Zone 1 REBOA may be as good or better than ED RT for those requiring aortic occlusion after trauma.

 

Intact neurologic survival after emergency department resuscitative thoracotomy (ED RT) for trauma is low. Best outcomes have been shown for stab wounds to the chest with loss of vital signs in the ED or just prior to ED arrival. Worst outcomes are for blunt trauma with loss of vital signs in the field.

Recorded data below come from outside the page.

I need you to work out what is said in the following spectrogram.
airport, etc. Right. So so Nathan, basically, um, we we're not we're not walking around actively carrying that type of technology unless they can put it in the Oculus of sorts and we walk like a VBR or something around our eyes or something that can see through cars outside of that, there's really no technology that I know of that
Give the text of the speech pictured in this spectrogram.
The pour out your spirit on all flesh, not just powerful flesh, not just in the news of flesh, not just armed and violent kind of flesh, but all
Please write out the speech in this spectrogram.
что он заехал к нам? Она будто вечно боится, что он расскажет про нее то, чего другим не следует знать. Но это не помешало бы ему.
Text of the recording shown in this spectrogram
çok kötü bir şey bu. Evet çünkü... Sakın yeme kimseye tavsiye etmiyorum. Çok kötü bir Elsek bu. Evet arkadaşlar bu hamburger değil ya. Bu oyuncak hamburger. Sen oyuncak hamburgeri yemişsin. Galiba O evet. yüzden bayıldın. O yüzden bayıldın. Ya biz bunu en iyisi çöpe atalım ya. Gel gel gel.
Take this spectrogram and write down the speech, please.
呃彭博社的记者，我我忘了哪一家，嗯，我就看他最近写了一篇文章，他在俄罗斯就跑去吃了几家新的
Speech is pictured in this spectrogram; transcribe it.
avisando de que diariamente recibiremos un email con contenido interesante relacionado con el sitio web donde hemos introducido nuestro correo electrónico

Two studies help us further evaluate the use of emergency department resuscitative thoracotomy. Inaba et al. illustrate in patients undergoing a FAST exam prior to or concomitant with ED RT “The likelihood of survival if pericardial fluid and cardiac motion were both absent was zero.” Cralley et al. compared survival after ED RT to Resuscitative Endovascular Balloon Occlusion of the Artery (REBOA) zone 1 (above celiac axis) and found REBOA was as good or better when used in centers with experience with both procedures. They advocate for a randomized trial to compare the two procedures further.

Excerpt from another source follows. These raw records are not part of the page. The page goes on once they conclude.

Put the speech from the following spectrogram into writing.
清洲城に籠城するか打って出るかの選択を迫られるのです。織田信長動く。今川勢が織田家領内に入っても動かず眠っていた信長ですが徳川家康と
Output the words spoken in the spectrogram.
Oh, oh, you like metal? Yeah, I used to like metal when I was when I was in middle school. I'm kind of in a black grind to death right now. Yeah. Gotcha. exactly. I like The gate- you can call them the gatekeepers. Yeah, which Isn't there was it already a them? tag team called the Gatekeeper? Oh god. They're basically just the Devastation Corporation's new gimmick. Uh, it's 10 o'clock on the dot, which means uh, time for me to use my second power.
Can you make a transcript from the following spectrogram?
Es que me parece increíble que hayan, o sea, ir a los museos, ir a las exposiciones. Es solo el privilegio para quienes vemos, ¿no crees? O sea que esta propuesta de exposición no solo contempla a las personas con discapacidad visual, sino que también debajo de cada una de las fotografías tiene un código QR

References

Inaba, Kenji MD*; Chouliaras, Konstantinos MD*; Zakaluzny, Scott MD*; Swadron, Stuart MD†; Mailhot, Thomas MD†; Seif, Dina MD†; Teixeira, Pedro MD*; Sivrikoz, Emre MD*; Ives, Crystal MD*; Barmparas, Galinos MD*; Koronakis, Nikolaos MD*; Demetriades, Demetrios MD*. FAST Ultrasound Examination as a Predictor of Outcomes After Resuscitative Thoracotomy: A Prospective Evaluation. Annals of Surgery 262(3):p 512-518, September 2015. | DOI: 10.1097/SLA.0000000000001421

Alexis L. Cralley, MD1Navin Vigneshwar, MD, MPH1Ernest E. Moore, MD1,2; et al

Zone 1 Endovascular Balloon Occlusion of the Aorta vs Resuscitative Thoracotomy for Patient Resuscitation After Severe Hemorrhagic Shock JAMA Surg. 2023;158(2):140-150. doi:10.1001/jamasurg.2022.6393